All of those were contributing factors, for sure.
For New Jersey, it started and ended with Brodeur.
"His performance speaks for itself. It's the timing of it," DeBoer explained. "I think the fact that we're 10-1 in Games 4-7 of a playoff series (this year) is a testament to how he enjoys that type of pressure."
Pressure? Martin Brodeur laughs in the face of pressure.
In fact, Brodeur seemed more genuinely worried about his son getting his driver's license for the first time this week than he was about the Devils bowing down to the Kings.
Meanwhile, Jonathan Quick - who was awfully quickly nicknamed "Vezina Smythe" by a teammate or two - was busy bobbling pucks behind his own goal line in Game 5, leading to Parise's goal. That turnover put the Kings in a hole heading into the second period for just the second time these playoffs.
When the Kings were busy planning their parade route after Game 3, and players were dreaming of how they were going to spend their 24 hours with Lord Stanley's mug, Brodeur was busy preparing. He has been here before; four times, in fact. The Kings have never won a championship in 44 seasons.
"I think they're so close to winning the Stanley Cup that I'm sure it's getting to them a little bit, to be able to have all these chances and not capitalize on them," Brodeur said after Game 5. "We're just looking to stay alive."
Suddenly, the Kings are on the precipice of their biggest game in franchise history. Lose Game 6 and Los Angeles will have a 6-hour, cross-country flight to think about how they're blowing an unimaginable run.
Brodeur was the calming influence the Devils needed. Now, he has them just two wins away from an unthinkable comeback. New Jersey is already just the third team in 30 tries to force a Game 6 after trailing 3-0 in a series.
"I can't put a finger on exactly what he does," DeBoer said. "It's how he carries himself, how he interacts. He's unflappable. You never see the pressure, the situation we're in. That's contagious to the guys in the room, around him, how we play."
Part of that influence, Brodeur hasn't flinched. As close as they are to making history, Brodeur - like any goaltender - knows how quickly that can vanish.
"Trust me, it's exciting to do what we're doing right now," Brodeur said. "We're having a great deal of fun. But we haven't done anything yet."
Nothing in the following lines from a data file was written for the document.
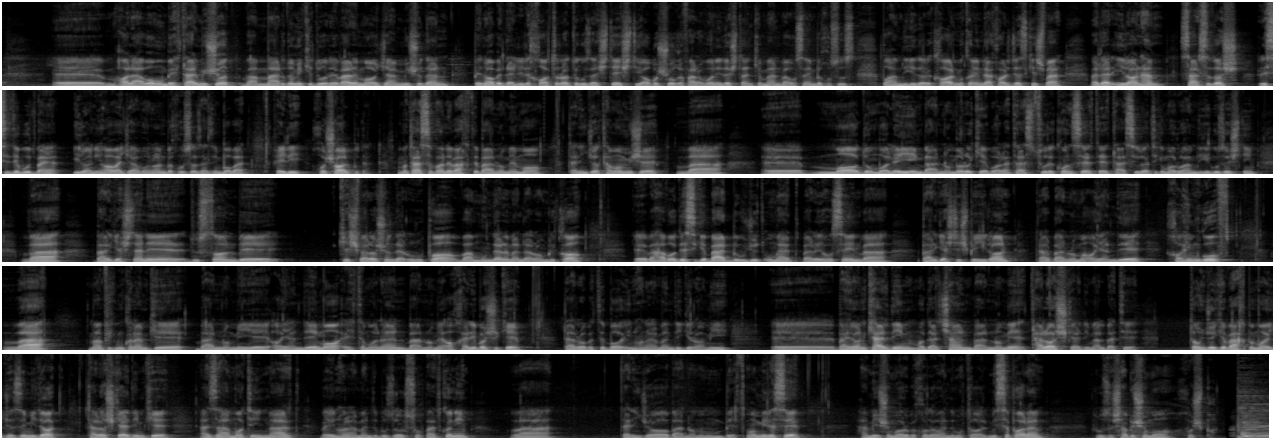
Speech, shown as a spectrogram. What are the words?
حال هوامون بهتر می‌شد و مردمی که دورور ما جمع می‌شدن بنا به دلیل خاطرات گذشته اشتیاق و شوق فراوانی داشتن که من و حسین به خصوص با همدیگه داره کار می‌کنیم در خارج از کشور و در ایران هم سرصداش رسیده بود و ایرانی ها و جوانان به خصوص از این بابت خیلی خوشحال بودن متاسفانه وقت برنامه ما در اینجا تمام میشه و ما دنباله این برنامه رو که عبارت از تور کنسرت تاثیراتی که ما رو هم دیگه گذاشتیم و برگشتن دوستان به کشوراشون در اروپا و موندن من در آمریکا و حوادثی که بعد به وجود اومد برای حسین و برگشتش به ایران در برنامه آینده خواهیم گفت و من فکر می‌کنم که برنامه آینده ما احتمالا برنامه آخری باشه که در رابطه با این هنرمند گرامی بیان کردیم. ما در چند برنامه تلاش کردیم البته. تا اونجایی که وقت به ما اجازه می‌داد تلاش کردیم که از زحمات این مرد و این هنرمند بزرگ صحبت کنیم و در اینجا برنامهمون به اتمام می‌رسه. همه شما رو به خداوند متعال می سپارم روز و شب شما خوش باد.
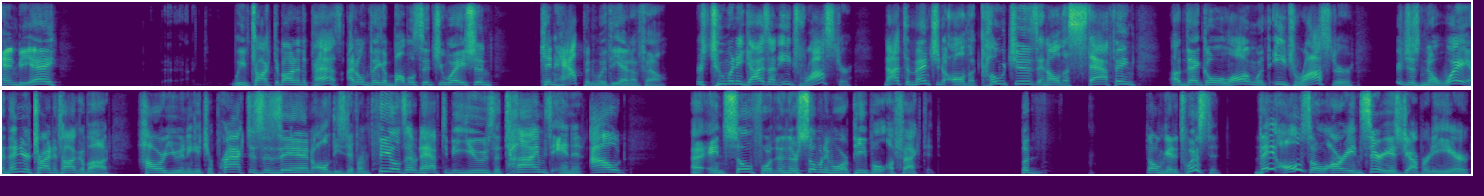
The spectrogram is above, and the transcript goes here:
NBA, we've talked about in the past. I don't think a bubble situation can happen with the NFL. There's too many guys on each roster, not to mention all the coaches and all the staffing uh, that go along with each roster. There's just no way. And then you're trying to talk about how are you going to get your practices in, all these different fields that would have to be used, the times in and out, uh, and so forth. And there's so many more people affected. But don't get it twisted. They also are in serious jeopardy here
Frank Seravalli covers the Flyers for the Philadelphia Daily News. On Twitter: @DNFlyers
|Last Updated on Monday, 11 June 2012 17:23|